> > further explanation. One of George's points was that much of the
> > resources out there was for cast iron and therefore not always
> > applicable to aluminum. Now I don't always agree with some of the
> > things he says, but I do for all his answers to the guy who asked
> > original question. It is not condusive to a group to give someone
> > answer and have another contradict it with some vague response.
> > there are always exceptions. But this guy is pouring a lathe bed
> > which I assume is a realatively bulky and thickwalled casting. I
> > could be that enlarging the gates, is going to compound his
> > He didin't mention if his casting was cast concave side up - or
> > which is certainly going to affect his gating and there's no rle
> > that's going to cover all cases.
> > The guy's real problem (without actually seeing a photo) is
> > a combination of sprue, risor, and gating size as well as their
> > locations. I would really like to see a photo of what the guys is
> > talking about.
> > I'm not trying to prove you don't know what your talking aobut
> > would like to point out that there's some things you bring up
> > aren't right either.
> > I invite anyone who is pouring lathe beds to come to my shop in
> > Northern MN and we can pour some aluminum together and maybe
> > something. That's what's so neat about this hobby. You can't
> > everything from a book. I am a college educated engineer and
> > %95 of the stuff I do comes from doing - not reading.
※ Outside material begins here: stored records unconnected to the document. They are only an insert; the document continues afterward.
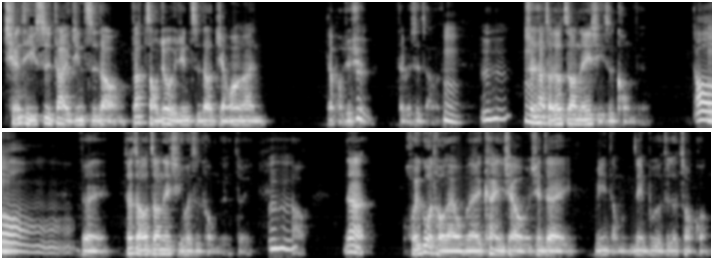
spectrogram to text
前提是他已经知道，他早就已经知道蒋万安要跑去选台北市长了。嗯嗯哼，所以他早就知道那一席是空的。哦、嗯，对，他早就知道那一席会是空的。对，嗯哼，好，那回过头来，我们来看一下我们现在民进党内部的这个状况。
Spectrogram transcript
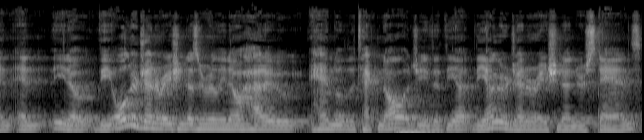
and and you know the older generation doesn't really know how to handle the technology that the the younger generation understands.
And there's
> > lots of books and websites with some dubious explanations.
> > LL
> > PS don't be too offended by me, just certain things set me off.
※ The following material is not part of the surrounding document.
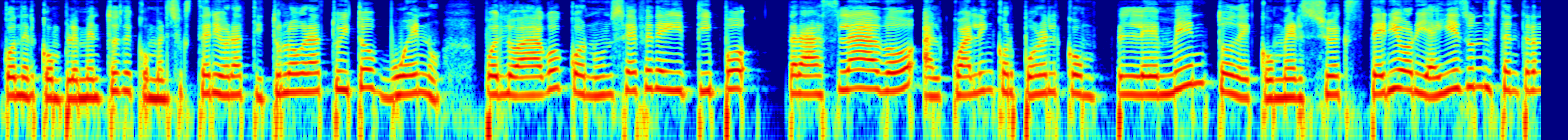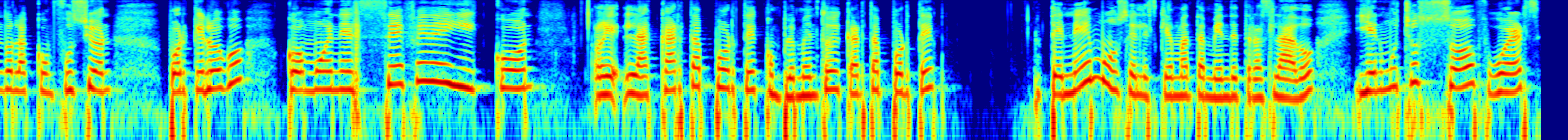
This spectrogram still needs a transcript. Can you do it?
con el complemento de comercio exterior a título gratuito? Bueno, pues lo hago con un CFDI tipo traslado al cual incorporo el complemento de comercio exterior y ahí es donde está entrando la confusión porque luego como en el CFDI con eh, la carta aporte, complemento de carta aporte, tenemos el esquema también de traslado y en muchos softwares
> > I'm still learning too after 5 different homemade crucible
> > 3 commercial furnaces and about 30 years on and off doing foundry
> > stuff (30 molding and last 15 has been melting and pattern) and
> > nowhere near an expert.
> > --- In email@example.com, "Dave" <odd_kins@> wrote:
> > >
> > > This quote is from page 3
> > >
> > > "In general, the entire path of molten metal, within the gating
> > > system as well as the mould
> > > cavity, is turbulent in most castings. This can be readily
> > > ascertained by calculating the
> > > value of Reynolds number for a typical casting. A major purpose
> > > the gating system
> > > (instead of pouring metal directly into the mould cavity) is to
> > > reduce the turbulence,
> > > though it cannot be completely eliminated."
> > >
> > > The closest thing I said may have been gating into a riser
> > > than the casting. by that I mean you still use a gating system,
> > same
> > > ratios apply but you can eliminate some of the cleanup on the
> > > casting by doing so. I did not mean that you pour down the
> > > which by the way I have done because the amount of metal I can
> > > is limited, and it does give you a crappy casting. but they
> > for
> > > my flasks and they work. When I get setup for a #10 crusible I
> > won't
> > > have that problem.
> > > Instead of trying to prove that I don't know what I'm talking
> > > why don't you go to the shop and try the ratios giving by me
> > > others on your next casting and see if it works;-)
> > >
> > > --- In firstname.lastname@example.org, "Lyle" <creepinogie@> wrote:
> > > >
> > > > I was talking about gating directly into the mold cavity not
> > > > ratios. I think you were the one that said that. Right?
> > > > maybe I'm wrong but someone here said that a day or so ago.
> > > > LL
> > >
- Ok you can turn your monitor the right way up now. Didn't even think
about rhe angle the pictures were at.
--- In email@example.com, "joe" <jalign@...> wrote:
> Nice pictures Dave that gives me a better idea of what the risers
> I noticed the pictures are sideways, I downloaded a different
> programfor my computer to rotate the pictures before I post them,
> I don't have to tip my monitor on it's side to look at them. (grin)
> Joe in PDX
> --- In firstname.lastname@example.org, "Dave" <odd_kins@> wrote:
> > Joe I'm adding some pictures to my album that might help. I had
> > double role the mold as the cope would drop out when pulling the
> > cope flask off. This casting is 8"X4"X2.5" so about the same as
> > of your pockets. I poured the mold cold, with 6061alloy, but the
> > gating system is not what I wanted. Tried to force the pattern
> > gating into too small of a flask, the gate was only 5/8 away
> > the pattern and it broke.